I was afraid when I found out that I might die early. I have had a grand adventure and I don’t want it to stop. That’s not why I was afraid of my cancer diagnosis, however. I didn’t want to leave a mess for my wife, children, my parents, and the rest of my family and friends. I was going to let them down. I was angry that there wasn’t a damn thing that I could do about it.
I had to stop running, my way of coping with any of life’s difficulties. I lost a little control of my body. I struggled with sleeping well. I couldn’t help our family income and I couldn’t be the kind of dad that I wanted to be. Life changed.
But life went on.
Doctors here in Asheville and at Emory University Hospital gave me options. They pushed me around, beat me up and made me stronger. After a bone marrow transplant and a lot of tough times, I’m still here, I’m back to running, back at work, and I feel strong.

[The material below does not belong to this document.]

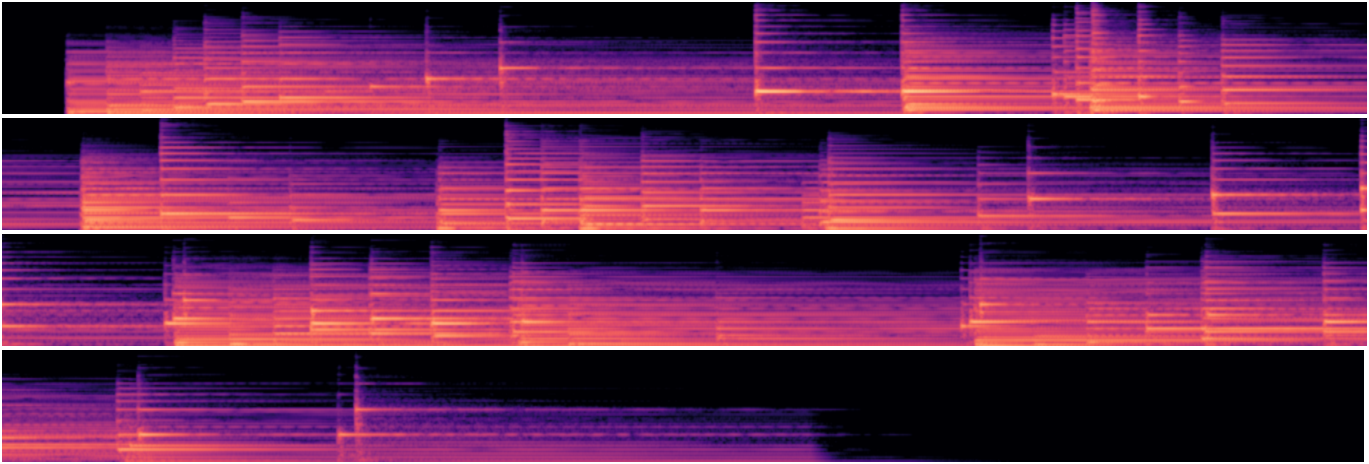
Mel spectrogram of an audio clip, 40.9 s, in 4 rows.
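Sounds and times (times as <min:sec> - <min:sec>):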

I wanted to show others struggling with this disease that you can’t fold up and go home. Don’t wait to die. Now is the time to bet it all. Throw those bones and let em ride. Don’t be afraid! You’re braver than you think, and your courage is going to generate more courage… and hope.. and a cure.
A cure for cancer, for so many years, was ignored by politicians who declared with disinterest,
accepting this as our fate. What didn’t affect them personally didn’t get their support. All that has changed, and we’re no longer alone. With the Moonshot Cancer Initiative and the recent advances in immunotherapy, cancer can be beat.
Until then, those of us living with cancer need to remember to live. I’m doing the best I can.
From April 1 – May 24, 2018, I ran from Jockey’s Ridge State Park on the Outer Banks of North Carolina on the Mountain To Sea Trail for 1,175 miles all the way to Clingman’s Dome at the western end of the state. I averaged about 22 miles a day for 54 days. Several days I ran 30-35 miles.
There is hope.
There will be a cure.
Until there is a cure, there is life.
As a runner with bone lesions throughout my body, two compression fractures, and still undergoing maintenance chemotherapy, I am aware of the high quality of life that comes from a healthy and active lifestyle. Through our Keep Moving Forward initiative, we encourage patients to be active and we will be a resource for patients on improving their quality of life through education and resources.”
The Throwing Bones Patient Assistance Fund was established to help patients and their caregivers with non-medical financial needs, such as utility bills, transportation to and lodging near treatment centers. Myeloma, in-particular, is a challenging disease as treatment options are not always conveniently located, or timed to fit busy schedules. Beginning in the summer of 2018, we will begin accepting applications for grants.
I’m proof and I will not fade away. I plan on being here as inspiration and as an advocate for all myeloma patients and those that care for them.